Question 18: How will an inspector inspect a CR unit?
Using his/her laptop computer, the inspector will download for inspection the record for a mammography unit(s) that uses CR in the same manner as any other FFDM unit, and then open the applicable inspection procedure screens. If a unit(s) is being used for both S-F and CR on the same physical unit(s), the inspector will need to download a separate S-F record, as well.
If an inspector determines that CR is being used on an S-F unit(s) for which there is no certificate extension approval, the inspector will :
- add a new record for the CR unit(s) into the database (e.g., with the same model, description, and serial number as the S-F unit(s) but with an image receptor type of CR);
- mark it as unaccredited (resulting in a Level 1 or 2 inspection observation);
- answer the mammography equipment evaluation (MEE) question and all of the applicable questions in the QC records and Survey Report sections accordingly;and,

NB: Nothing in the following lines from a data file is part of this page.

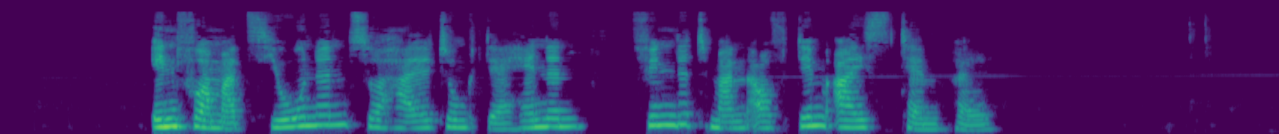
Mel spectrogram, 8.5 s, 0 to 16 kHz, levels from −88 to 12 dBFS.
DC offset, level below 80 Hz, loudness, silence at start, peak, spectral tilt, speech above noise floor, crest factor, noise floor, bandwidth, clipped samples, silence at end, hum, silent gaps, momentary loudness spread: under 0.1%; -70 dBFS; -23 LUFS; 1 s; -4 dBFS; -5 dB/octave; 62 dB; 20 dB; -85 dBFS; 11.5 kHz; under 0.1%; 1.9 s; none; none; 13 LU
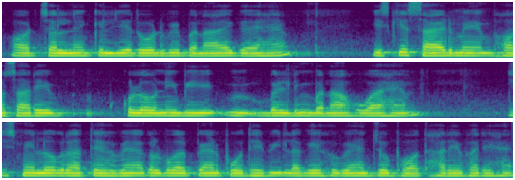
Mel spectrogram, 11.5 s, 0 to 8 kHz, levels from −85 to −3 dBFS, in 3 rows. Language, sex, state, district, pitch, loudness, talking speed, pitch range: Hindi, male, Uttar Pradesh, Muzaffarnagar, 145 Hz, -14 LUFS, 200 wpm, 140-145 Hz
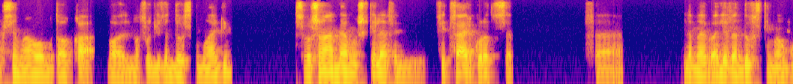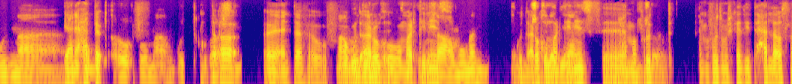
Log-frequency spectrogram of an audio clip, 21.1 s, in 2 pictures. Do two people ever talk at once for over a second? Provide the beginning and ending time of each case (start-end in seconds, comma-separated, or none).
15.1-16.6, 17.4-19.3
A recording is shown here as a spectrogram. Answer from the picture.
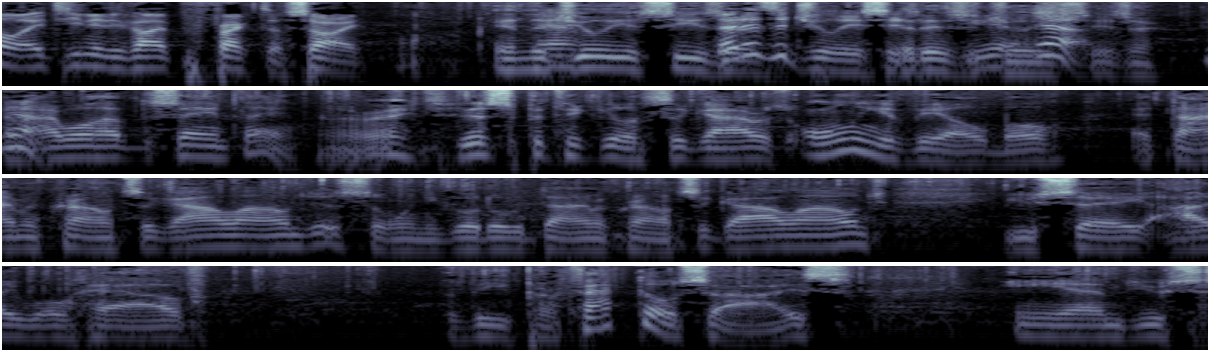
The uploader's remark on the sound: live inside the Diamond Crown Cigar Lounge at Two Guys Smoke Shop in Nashua, NH.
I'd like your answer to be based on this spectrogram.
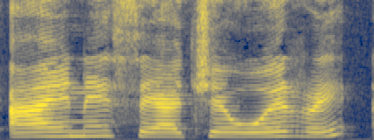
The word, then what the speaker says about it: Anchor: que se escribe A N C H O R, se lee Anchor.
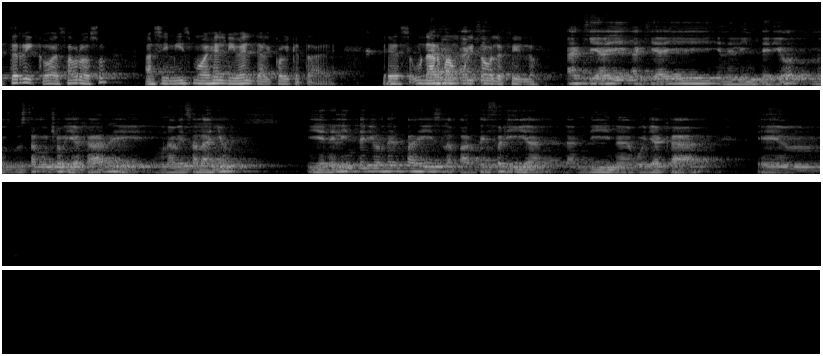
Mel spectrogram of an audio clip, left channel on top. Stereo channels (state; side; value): silent; right; 52 dB below the other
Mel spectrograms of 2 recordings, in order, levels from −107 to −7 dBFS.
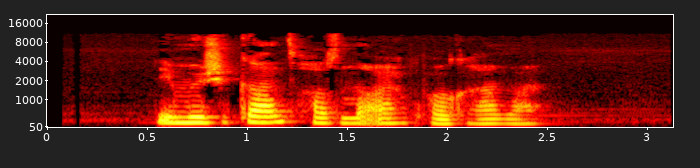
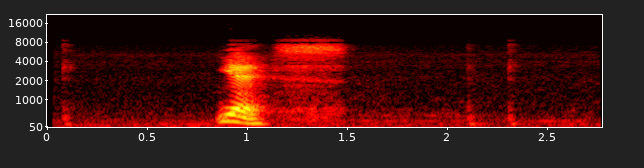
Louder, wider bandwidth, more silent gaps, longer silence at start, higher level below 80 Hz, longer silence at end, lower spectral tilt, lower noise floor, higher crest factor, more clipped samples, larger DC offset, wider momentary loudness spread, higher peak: first, -32 LUFS vs -35 LUFS; first, 11.5 kHz vs 9.4 kHz; neither; second, 0.55 s vs 0.85 s; about the same, -82 dBFS vs -80 dBFS; second, 0.7 s vs 1.3 s; first, -6 dB/octave vs -2.5 dB/octave; about the same, -73 dBFS vs -76 dBFS; second, 20 dB vs 26 dB; neither; neither; second, 10 LU vs 18 LU; first, -12 dBFS vs -18 dBFS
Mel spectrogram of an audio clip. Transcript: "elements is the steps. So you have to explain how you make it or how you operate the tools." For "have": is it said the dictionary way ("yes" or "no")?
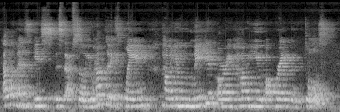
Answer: no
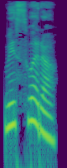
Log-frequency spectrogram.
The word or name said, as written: ವೇಸವಾರ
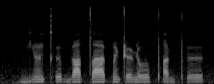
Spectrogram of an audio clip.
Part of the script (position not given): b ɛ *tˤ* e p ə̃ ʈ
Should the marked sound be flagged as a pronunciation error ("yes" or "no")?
no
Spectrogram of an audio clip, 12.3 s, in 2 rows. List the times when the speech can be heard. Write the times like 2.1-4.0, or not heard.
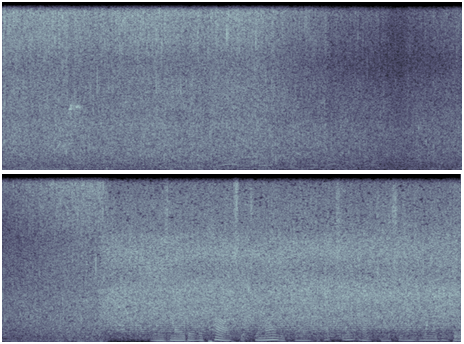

- instruct the facility that it should stop using the unit(s) until it applies to FDA for certificate extension on the unit(s) and has obtained certificate extension for the unit(s).
If a facility is performing both S-F and CR mammography using the same physical unit(s), the inspector will treat the inspection as 2 separate units and the facility will be billed accordingly.